→ **What needs to be done**
Print what the records say exactly, and omit the pictures.

+++ Entries supplied +++

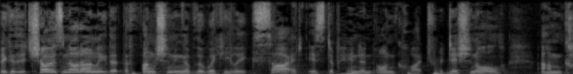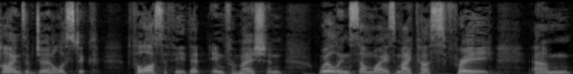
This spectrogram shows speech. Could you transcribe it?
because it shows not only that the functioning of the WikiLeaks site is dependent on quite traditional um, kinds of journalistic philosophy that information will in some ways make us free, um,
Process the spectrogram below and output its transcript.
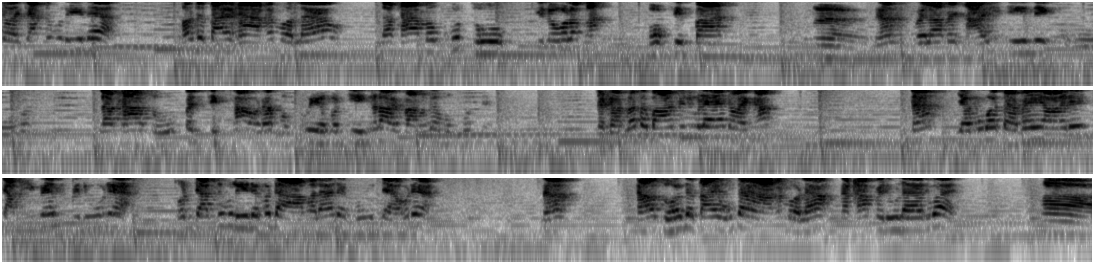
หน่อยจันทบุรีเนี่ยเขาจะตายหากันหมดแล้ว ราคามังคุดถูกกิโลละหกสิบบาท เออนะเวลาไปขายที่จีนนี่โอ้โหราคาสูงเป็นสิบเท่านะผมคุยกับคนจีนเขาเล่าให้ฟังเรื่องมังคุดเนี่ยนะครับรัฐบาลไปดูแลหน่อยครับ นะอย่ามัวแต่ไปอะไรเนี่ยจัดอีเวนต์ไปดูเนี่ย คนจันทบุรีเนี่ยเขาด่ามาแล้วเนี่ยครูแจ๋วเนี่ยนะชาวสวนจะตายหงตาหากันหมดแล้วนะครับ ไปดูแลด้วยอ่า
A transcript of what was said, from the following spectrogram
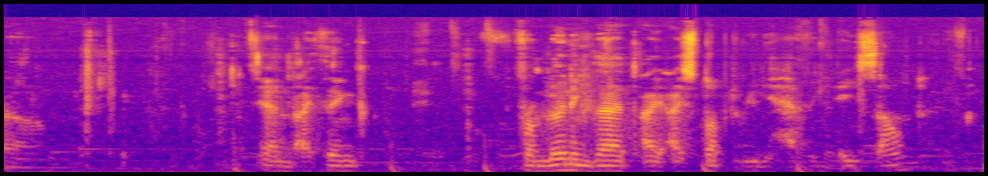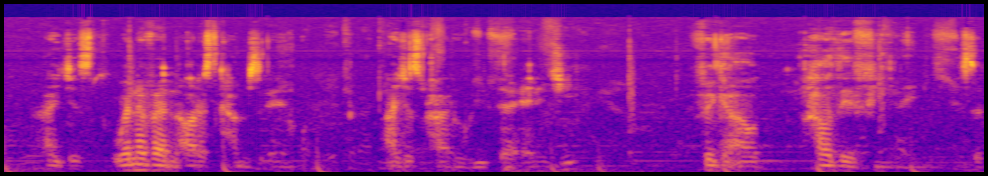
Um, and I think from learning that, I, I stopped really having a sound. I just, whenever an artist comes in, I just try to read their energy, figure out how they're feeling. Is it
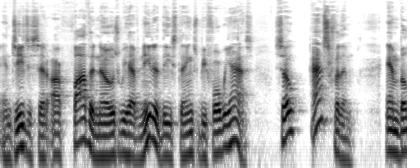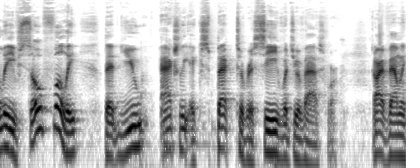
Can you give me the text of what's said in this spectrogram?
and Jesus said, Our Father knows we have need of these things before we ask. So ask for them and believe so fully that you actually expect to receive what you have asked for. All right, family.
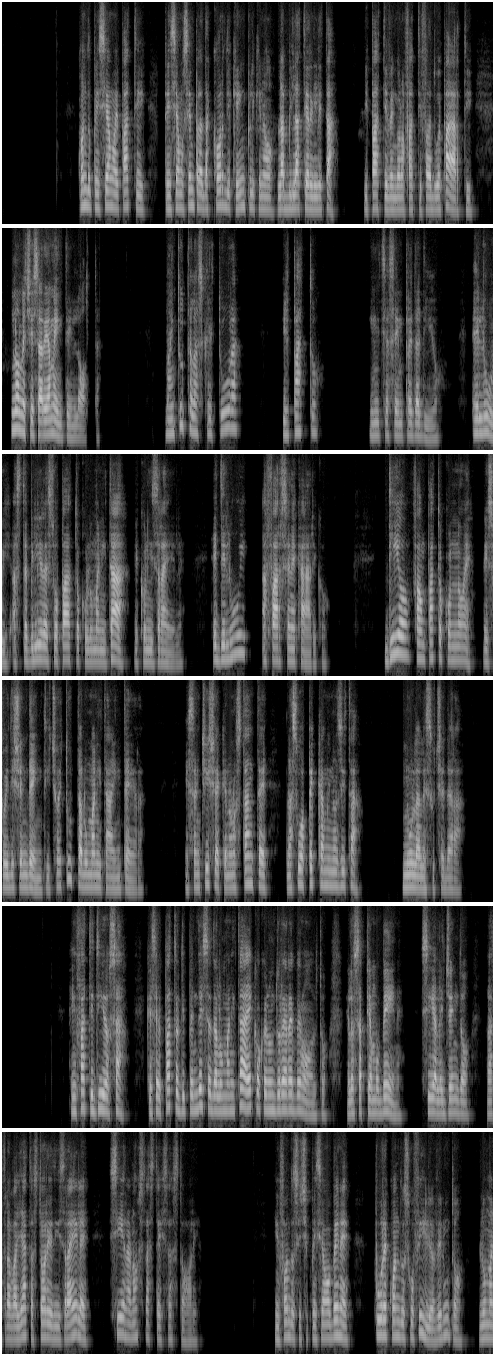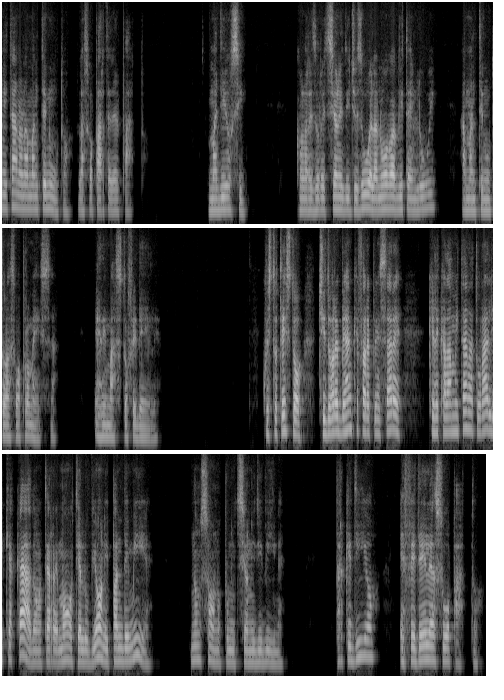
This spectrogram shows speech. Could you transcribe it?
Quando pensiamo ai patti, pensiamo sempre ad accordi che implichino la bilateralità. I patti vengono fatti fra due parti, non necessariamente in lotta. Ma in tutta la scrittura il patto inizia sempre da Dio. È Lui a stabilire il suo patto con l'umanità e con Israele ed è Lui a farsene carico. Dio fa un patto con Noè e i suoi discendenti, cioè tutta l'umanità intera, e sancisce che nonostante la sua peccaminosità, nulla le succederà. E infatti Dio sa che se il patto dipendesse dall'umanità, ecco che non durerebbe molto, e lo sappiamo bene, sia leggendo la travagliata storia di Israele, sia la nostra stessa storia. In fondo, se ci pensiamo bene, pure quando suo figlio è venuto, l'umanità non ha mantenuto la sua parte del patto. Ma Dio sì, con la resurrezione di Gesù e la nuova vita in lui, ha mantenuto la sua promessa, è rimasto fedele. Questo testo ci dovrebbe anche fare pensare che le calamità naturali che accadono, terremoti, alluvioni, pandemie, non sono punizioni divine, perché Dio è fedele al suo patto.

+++

→ **Task solution**
This spectrogram shows speech. Could you transcribe it?
because it shows not only that the functioning of the WikiLeaks site is dependent on quite traditional um, kinds of journalistic philosophy that information will in some ways make us free, um,
Process the spectrogram below and output its transcript.
หน่อยจันทบุรีเนี่ยเขาจะตายหากันหมดแล้ว ราคามังคุดถูกกิโลละหกสิบบาท เออนะเวลาไปขายที่จีนนี่โอ้โหราคาสูงเป็นสิบเท่านะผมคุยกับคนจีนเขาเล่าให้ฟังเรื่องมังคุดเนี่ยนะครับรัฐบาลไปดูแลหน่อยครับ นะอย่ามัวแต่ไปอะไรเนี่ยจัดอีเวนต์ไปดูเนี่ย คนจันทบุรีเนี่ยเขาด่ามาแล้วเนี่ยครูแจ๋วเนี่ยนะชาวสวนจะตายหงตาหากันหมดแล้วนะครับ ไปดูแลด้วยอ่า
A transcript of what was said, from the following spectrogram
Um, and I think from learning that, I, I stopped really having a sound. I just, whenever an artist comes in, I just try to read their energy, figure out how they're feeling. Is it
Can you give me the text of what's said in this spectrogram?
and Jesus said, Our Father knows we have need of these things before we ask. So ask for them and believe so fully that you actually expect to receive what you have asked for. All right, family.
This spectrogram shows speech. Could you transcribe it?
Quando pensiamo ai patti, pensiamo sempre ad accordi che implichino la bilateralità. I patti vengono fatti fra due parti, non necessariamente in lotta. Ma in tutta la scrittura il patto inizia sempre da Dio. È Lui a stabilire il suo patto con l'umanità e con Israele ed è Lui a farsene carico. Dio fa un patto con Noè e i suoi discendenti, cioè tutta l'umanità intera, e sancisce che nonostante la sua peccaminosità, nulla le succederà. E infatti Dio sa che se il patto dipendesse dall'umanità, ecco che non durerebbe molto, e lo sappiamo bene, sia leggendo la travagliata storia di Israele, sia la nostra stessa storia. In fondo, se ci pensiamo bene, pure quando suo figlio è venuto, l'umanità non ha mantenuto la sua parte del patto. Ma Dio sì, con la resurrezione di Gesù e la nuova vita in lui, ha mantenuto la sua promessa, è rimasto fedele. Questo testo ci dovrebbe anche fare pensare che le calamità naturali che accadono, terremoti, alluvioni, pandemie, non sono punizioni divine, perché Dio è fedele al suo patto.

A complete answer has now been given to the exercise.